======== Records for the exercise
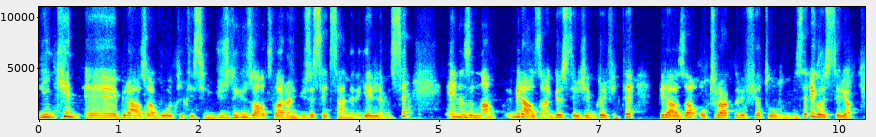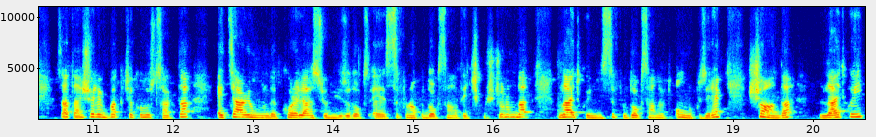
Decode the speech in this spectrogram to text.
Link'in e, biraz daha volatilitesinin %106'lardan %80'leri gerilemesi en azından birazdan göstereceğim grafikte biraz daha oturaklı bir fiyat olduğunu bizlere gösteriyor. Zaten şöyle bir bakacak olursak da Ethereum'un da korelasyonu %0.96'ya e, çıkmış durumda. Litecoin'in 0.94 olmak üzere şu anda Litecoin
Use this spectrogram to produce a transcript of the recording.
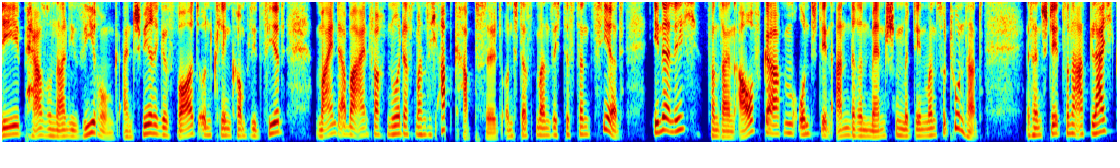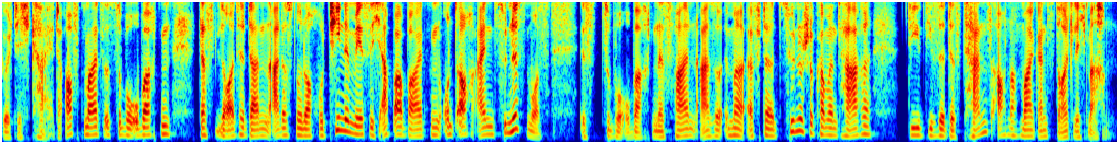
Depersonalisierung. Ein schwieriges Wort und klingt kompliziert, meint aber einfach nur, dass man sich abkapselt und dass man sich distanziert. Innerlich von seinen Aufgaben und den anderen Menschen, mit denen man zu tun hat. Es entsteht so eine Art Gleichgültigkeit. Oftmals ist zu beobachten, dass Leute dann alles nur noch routinemäßig abarbeiten und auch ein Zynismus ist zu beobachten. Es fallen also immer öfter zynische Kommentare, die diese Distanz auch nochmal ganz deutlich machen.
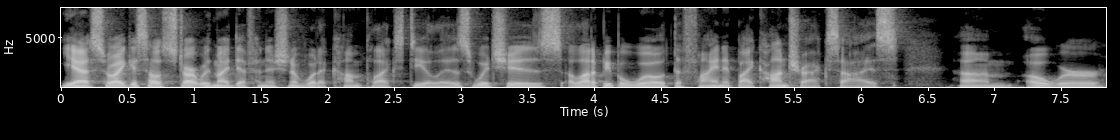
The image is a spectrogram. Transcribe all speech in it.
Yeah, so I guess I'll start with my definition of what a complex deal is, which is a lot of people will define it by contract size. Um, oh, we're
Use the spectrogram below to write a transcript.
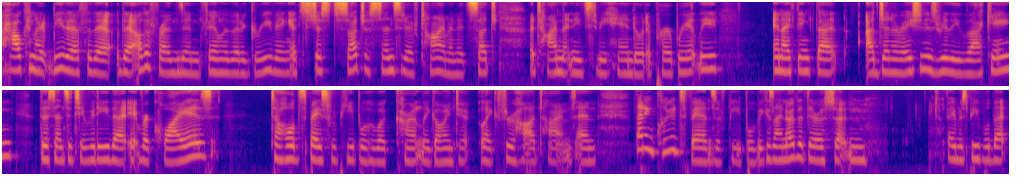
how can I be there for their their other friends and family that are grieving? It's just such a sensitive time, and it's such a time that needs to be handled appropriately. And I think that our generation is really lacking the sensitivity that it requires to hold space for people who are currently going to like through hard times and that includes fans of people because I know that there are certain famous people that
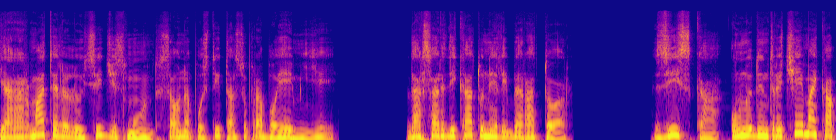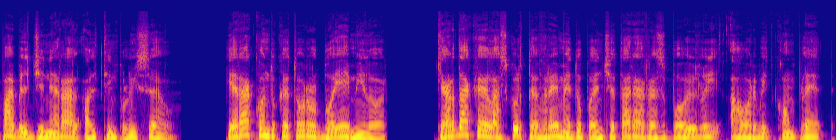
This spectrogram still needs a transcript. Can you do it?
iar armatele lui Sigismund s-au năpustit asupra Boemiei. Dar s-a ridicat un eliberator. Zisca, unul dintre cei mai capabili generali al timpului său, era conducătorul boemilor, chiar dacă la scurtă vreme după încetarea războiului a orbit complet.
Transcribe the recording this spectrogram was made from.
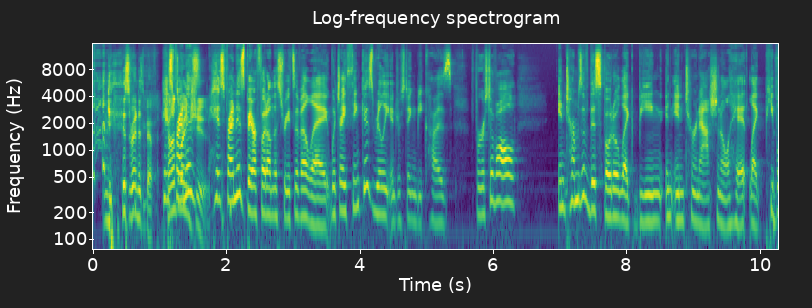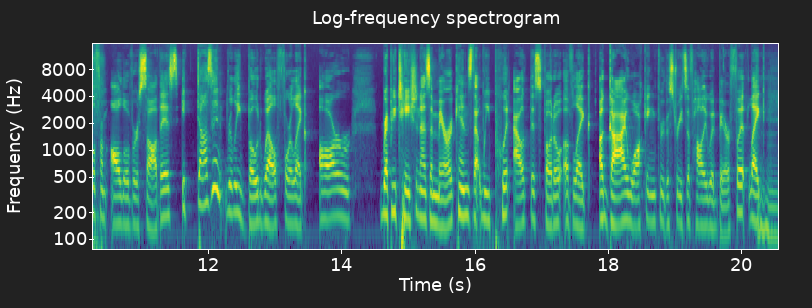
his friend is barefoot. his Shawn's friend wearing is shoes. his friend is barefoot on the streets of LA, which I think is really interesting because first of all, in terms of this photo like being an international hit, like people from all over saw this, it doesn't really bode well for like our reputation as Americans that we put out this photo of like a guy walking through the streets of Hollywood barefoot. Like mm-hmm.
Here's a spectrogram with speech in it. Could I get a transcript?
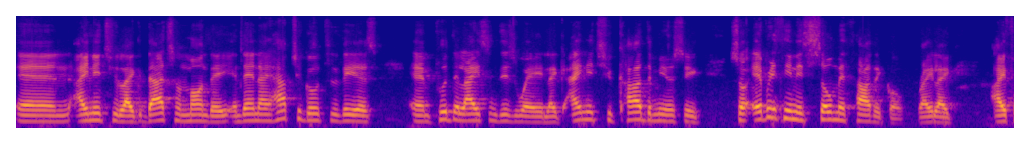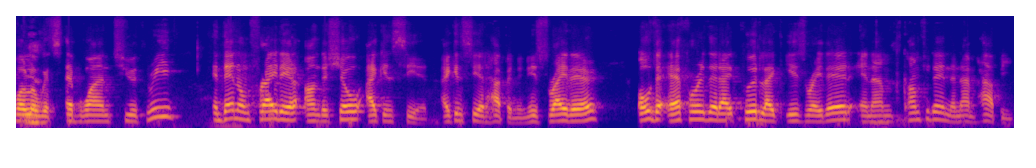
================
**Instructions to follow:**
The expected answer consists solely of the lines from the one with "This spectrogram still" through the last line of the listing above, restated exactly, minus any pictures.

**Solution to this exercise:**
This spectrogram still needs a transcript. Can you do it?
iar armatele lui Sigismund s-au năpustit asupra Boemiei. Dar s-a ridicat un eliberator. Zisca, unul dintre cei mai capabili generali al timpului său, era conducătorul boemilor, chiar dacă la scurtă vreme după încetarea războiului a orbit complet.
Transcribe the recording this spectrogram was made from.
his friend is barefoot. his Shawn's friend wearing is shoes. his friend is barefoot on the streets of LA, which I think is really interesting because first of all, in terms of this photo like being an international hit, like people from all over saw this, it doesn't really bode well for like our reputation as Americans that we put out this photo of like a guy walking through the streets of Hollywood barefoot. Like mm-hmm.
Here's a spectrogram with speech in it. Could I get a transcript?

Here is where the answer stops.